Percentage of patients 3-17 years of age who had an outpatient visit with a Primary Care Physician (PCP) or Obstetrician/Gynecologist (OB/GYN) and who had evidence of the following during the measurement period. Three rates are reported.
- Percentage of patients with height, weight, and body mass index (BMI) percentile documentation
- Percentage of patients with counseling for nutrition
- Percentage of patients with counseling for physical activity
Over the last four decades, childhood obesity has more than tripled in children and adolescents 2 to 19 years of age (from a rate of approximately 5 percent to 18.5 percent) (Fryar, Carroll, & Ogden, 2014; Hales et al., 2017). Non-Hispanic black and Hispanic youth are more likely to be obese than their non-Hispanic white and non-Hispanic Asian counterparts. In 2015-2016, approximately 22 percent of non-Hispanic black and 26 percent of Hispanic youth were obese compared to approximately 14 percent of non-Hispanic white and 11 percent of non-Hispanic Asian youth (Hales et al., 2017). .

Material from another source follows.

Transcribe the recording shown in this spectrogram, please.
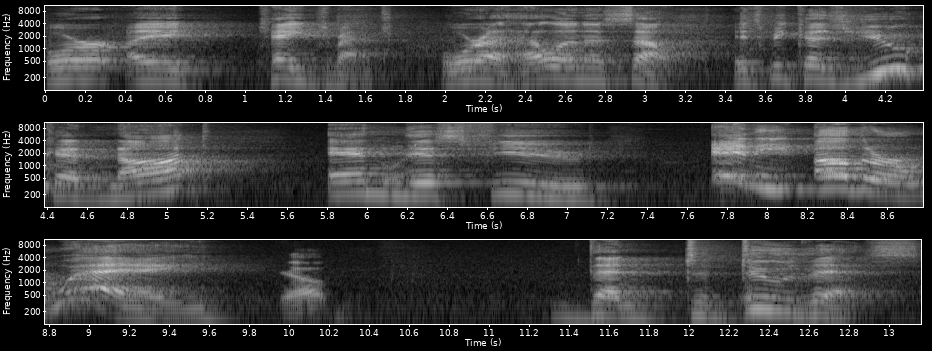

Childhood obesity has both immediate and long-term effects on health and well-being. Children who are obese have higher rates of physical health conditions, such as risk factors for cardiovascular disease (like high blood pressure and high cholesterol), type 2 diabetes, asthma, sleep apnea, and joint problems. There is also a correlation between childhood obesity and mental health conditions, such as anxiety and depression (Centers for Disease Control and Prevention, 2016). In addition, children who are obese are more likely to be obese as adults and are therefore at risk for adult health problems, such as heart disease, type 2 diabetes, and several types of cancer (Centers for Disease Control and Prevention, 2016).
The direct medical costs associated with childhood obesity total about $19,000 per child, contributing to the $14 billion spent on care related to childhood obesity in the United States (Finkelstein, Graham, & Malhotra, 2014).

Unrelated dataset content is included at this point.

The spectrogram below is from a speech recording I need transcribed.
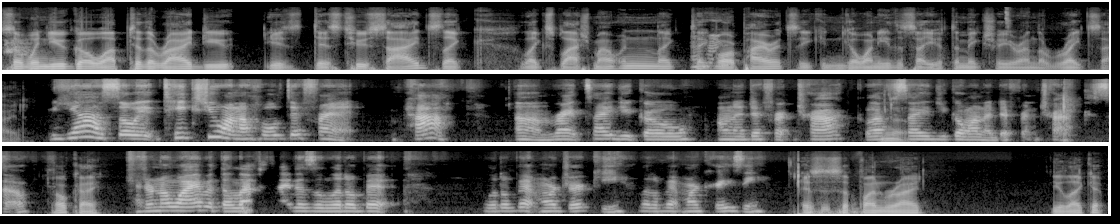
So when you go up to the ride, you is there's two sides like like Splash Mountain, like type or Pirates. So you can go on either side. You have to make sure you're on the right side. Yeah, so it takes you on a whole different path. Um, right side, you go on a different track. Left Yeah. side, you go on a different track. So Okay. I don't know why, but the left side is a little bit, a little bit more jerky, a little bit more crazy. Is this a fun ride? You like it?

Because obesity can become a lifelong health issue, it is important to screen for obesity in children and adolescents, and to provide interventions that promote weight loss (U.S. Preventive Services Task Force, 2017).
Clinical Recommendation Statement
U.S. Preventive Services Task Force (2017) - The Task Force recommends that clinicians screen for obesity in children and adolescents 6 years and older and offer or refer them to comprehensive, intensive behavioral interventions to promote improvements in weight status. (B recommendation)
American Academy of Pediatrics – Bright Futures (Hagan, Shaw, & Duncan, 2017)
- Plot and assess BMI percentiles routinely for early recognition of overweight and obesity.
- Assess barriers to healthy eating and physical activity.
- Provide anticipatory guidance for nutrition and physical activity.